Olympus Stylus 800
Like its predecessors, the Olympus Stylus 800's stylish weatherproof body is lightweight. The rear control layout has changed, however, and now sports four buttons to the left of the large LCD. In addition to QuickView, Display (which pops up a standard grid, an X-grid, and a live histogram), and self-timer/delete buttons, there's also a dedicated button that calls up the new guide. An excellent addition to the camera, this quick-reference and learning tool explains how to use various features; for example, if your subject is backlit, it tells you how to change the metering mode to spot, adjust the exposure value (EV), or use the fill flash.
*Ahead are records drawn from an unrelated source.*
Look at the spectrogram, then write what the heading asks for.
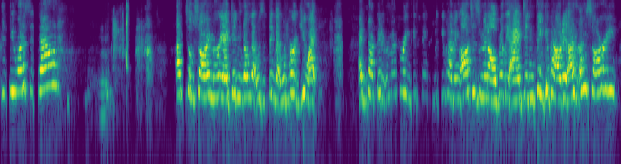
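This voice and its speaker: Kindly, rough-edged older janitor played by a young woman, stage play, chatty and folksy; higher voice, dull recording. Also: fairly bright tone. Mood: flustered, apologetic. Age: young adult. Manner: folksy, rambling, halting. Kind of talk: student one-act stage play acting.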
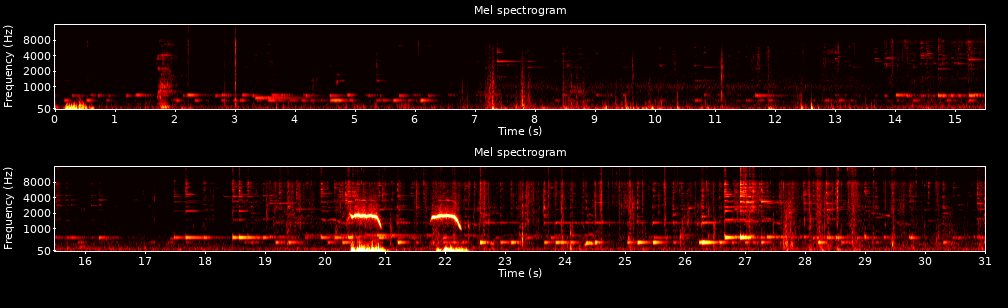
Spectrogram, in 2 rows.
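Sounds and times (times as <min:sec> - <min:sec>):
faint clinking animal bells: 0:00.0 - 0:31.0
loud high-pitched calls: 0:20.4 - 0:21.0.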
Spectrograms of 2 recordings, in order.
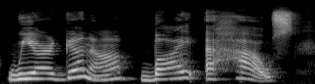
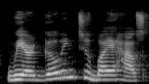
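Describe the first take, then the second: First: 'Going to' is reduced to 'gonna'. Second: 'Going to' is said fully as two words.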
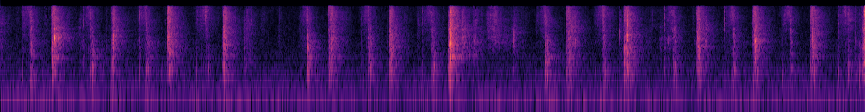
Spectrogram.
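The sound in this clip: Tarot cards being shuffled and drawn, many crisp, rapid snaps and flicks of card stock in an uneven rhythm, fairly faint and with no voices.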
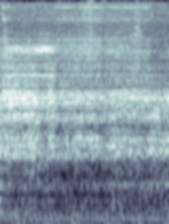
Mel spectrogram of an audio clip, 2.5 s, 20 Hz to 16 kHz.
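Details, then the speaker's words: 1953 Vidor CN426 suitcase AC/battery portable valve radio, after repairs including a valve change, valve base repair and wire repair, tested with an antenna instead of the generator: steady soft hiss with faint low hum, no crackle or dropouts; working normally. "It's about right and it's making noise. It's making good noise."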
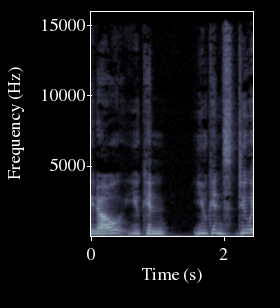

The combination of text and control-button icons makes the directions easy to follow.
To the right of the LCD, you'll find the zoom control, along with a dial that switches between the various shooting modes: auto, aperture and shutter priority, manual, scene modes, video, playback, and so on. Below that sits a four way controller with a center menu/set button. You use the arrow keys to set flash, toggle macro focus, and adjust the aperture and shutter when in manual mode.
A couple of design gripes: The power button on the top of the camera is tiny and doesn't protrude; while this is great for not accidentally powering on the camera, it's also difficult to find without looking. Also, the silver-on-gray control-identification text is small and a little difficult to read unless your eyesight is excellent. And finally, it took us a while to find the little switch under the four-way controller that releases the xD card cover on the bottom of the camera, but that's a one-time problem.
The Olympus Stylus 800 couples a 3X zoom lens (38mm to 114mm in 35mm-equivalent terms), with a moderately fast f/2.8 aperture. You can adjust the exposure in 1/3EV steps and select a shutter speed from between 1/2,000 second to 1/2 second; you'll have to go into Night Scene mode for slow exposures up to 4 seconds.
The camera is well equipped with features, and in addition to the aperture- and shutter-priority modes (there's no completely manual mode), the Stylus 800 offers 19 scene modes accompanied by informative text and sample pictures, so it's easy to decide which one to choose. Other controls include exposure compensation, ESP and spot autofocus and metering, preset white-balance choices, and manual ISO sensitivity selection from 64 to 1,600. In some scene modes, the camera will push the ISO as high as 2,500, but not all ISOs are available at all quality settings, and the camera must decrease file size to reach ISO 800 and 1,600. Olympus has also upped its QuickTime movie resolution to 640x480, although the frame rate is still 15fps, so it's a minimal gain.
We have few complaints about the camera's speed relative to its class. It's ready to shoot within 2 seconds of powering on and takes about 1.7 seconds between shots; add a flash to the mix, though, and you may have to wait up to 5 seconds to get the next shot. At its maximum resolution, the Stylus 800 captured 3 images at a little more than 1.6 frames per second. Dropping the resolution slowed it to 1.3fps--but the camera kept shooting and shooting and shooting.
The 2.5-inch LCD, which uses a light-gathering method that Olympus dubs HyperCrystal, works quite well under almost all conditions and maintains brightness well in low light. There's no optical viewfinder, but we didn't miss it; however, the somewhat slow refresh rate in low light was a little distracting.
Autofocus performed better than expected in low light, given its lack of an AF illuminator. However, even using spot AF, we had some problems coaxing the camera into focusing on our subject and not the background.
|Typical shot-to-shot time||Time to first shot||Shutter lag (typical)|
|Typical continuous-shooting speed|
We were pleasantly surprised by some of our test shots and sorely disappointed in others. On the plus side, the Olympus Stylus 800 delivered generally accurate, nicely saturated colors. Exposures were also relatively good, although using fill flash often left us with burned-out highlights and an odd, overprocessed look. In macro mode, the flash powered down nicely to avoid overexposure, however. Detail capture wasn't bad but could have been crisper.
At low ISO settings, the noise levels were more than acceptable, but when we used the Indoor scene mode, the camera's new Bright Capture Technology took over and pushed the ISO speed to 2,500--even when we used the flash--resulting in horrible noise and a mottled image. While some other cameras employ the same sort of automatic ISO boost, we still don't like the lack of control.